**TRY IT:**
Output the first line below and each one after it, exactly, up to and including the line holding "Mel spectrogram of a recording, levels". Pictures should not be copied.

+++ DATASET CONTENT

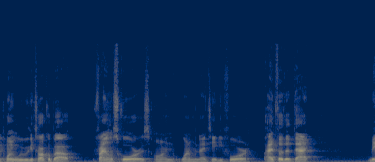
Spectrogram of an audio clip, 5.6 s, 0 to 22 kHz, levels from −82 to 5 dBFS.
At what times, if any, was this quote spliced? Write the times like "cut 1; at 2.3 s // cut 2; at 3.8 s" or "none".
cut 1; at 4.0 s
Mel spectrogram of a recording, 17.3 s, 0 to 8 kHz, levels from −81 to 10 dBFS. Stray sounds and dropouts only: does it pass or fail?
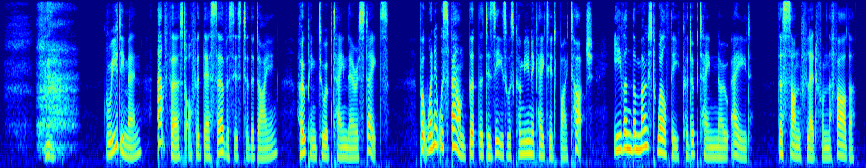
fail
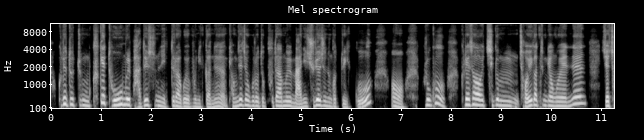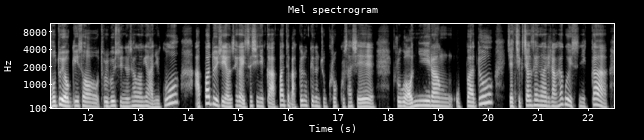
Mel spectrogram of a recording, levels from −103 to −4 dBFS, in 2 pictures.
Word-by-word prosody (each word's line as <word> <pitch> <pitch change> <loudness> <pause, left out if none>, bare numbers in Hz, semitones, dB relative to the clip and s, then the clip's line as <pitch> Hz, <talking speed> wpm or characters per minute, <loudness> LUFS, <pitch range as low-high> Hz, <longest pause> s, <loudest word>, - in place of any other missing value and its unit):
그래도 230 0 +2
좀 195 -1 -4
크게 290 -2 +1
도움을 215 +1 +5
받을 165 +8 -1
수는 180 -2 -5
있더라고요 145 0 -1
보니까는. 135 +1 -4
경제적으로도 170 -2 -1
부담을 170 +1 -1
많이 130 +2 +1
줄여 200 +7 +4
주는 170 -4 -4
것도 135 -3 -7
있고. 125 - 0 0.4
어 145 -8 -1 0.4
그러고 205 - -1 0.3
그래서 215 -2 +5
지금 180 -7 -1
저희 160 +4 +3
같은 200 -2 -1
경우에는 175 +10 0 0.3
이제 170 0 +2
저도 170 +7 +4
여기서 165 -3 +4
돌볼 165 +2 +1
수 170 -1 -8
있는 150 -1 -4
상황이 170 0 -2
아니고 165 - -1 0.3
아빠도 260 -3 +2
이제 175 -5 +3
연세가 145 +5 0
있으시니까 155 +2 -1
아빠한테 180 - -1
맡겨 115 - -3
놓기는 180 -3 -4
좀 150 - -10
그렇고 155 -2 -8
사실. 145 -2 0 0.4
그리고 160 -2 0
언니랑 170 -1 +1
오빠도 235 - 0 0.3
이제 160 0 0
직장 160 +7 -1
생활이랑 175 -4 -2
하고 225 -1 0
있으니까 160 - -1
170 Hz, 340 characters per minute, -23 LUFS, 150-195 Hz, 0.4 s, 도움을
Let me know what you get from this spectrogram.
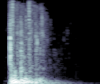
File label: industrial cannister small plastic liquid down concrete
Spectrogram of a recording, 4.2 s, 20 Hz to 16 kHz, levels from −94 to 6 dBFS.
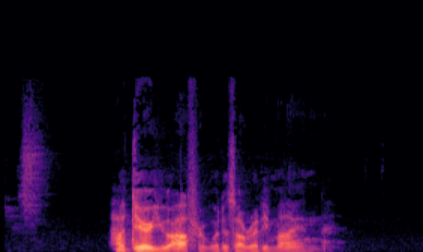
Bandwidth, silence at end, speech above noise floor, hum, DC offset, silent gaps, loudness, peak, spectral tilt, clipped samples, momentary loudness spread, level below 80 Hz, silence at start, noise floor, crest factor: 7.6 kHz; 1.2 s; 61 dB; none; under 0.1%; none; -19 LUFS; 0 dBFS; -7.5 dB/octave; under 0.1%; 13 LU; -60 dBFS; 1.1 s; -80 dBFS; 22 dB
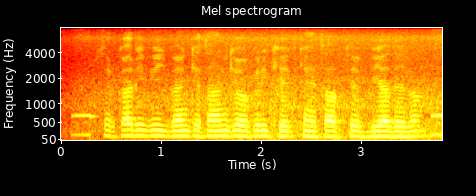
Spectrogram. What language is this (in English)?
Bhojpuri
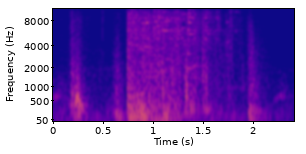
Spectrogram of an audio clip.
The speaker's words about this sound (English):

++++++

**RESPONSE TO THIS EXERCISE:**
Spectrogram of an audio clip, 5.6 s, 0 to 22 kHz, levels from −82 to 5 dBFS.
At what times, if any, was this quote spliced? Write the times like "cut 1; at 2.3 s // cut 2; at 3.8 s" or "none".
cut 1; at 4.0 s
Mel spectrogram of a recording, 17.3 s, 0 to 8 kHz, levels from −81 to 10 dBFS. Stray sounds and dropouts only: does it pass or fail?
fail
Mel spectrogram of a recording, levels from −103 to −4 dBFS, in 2 pictures.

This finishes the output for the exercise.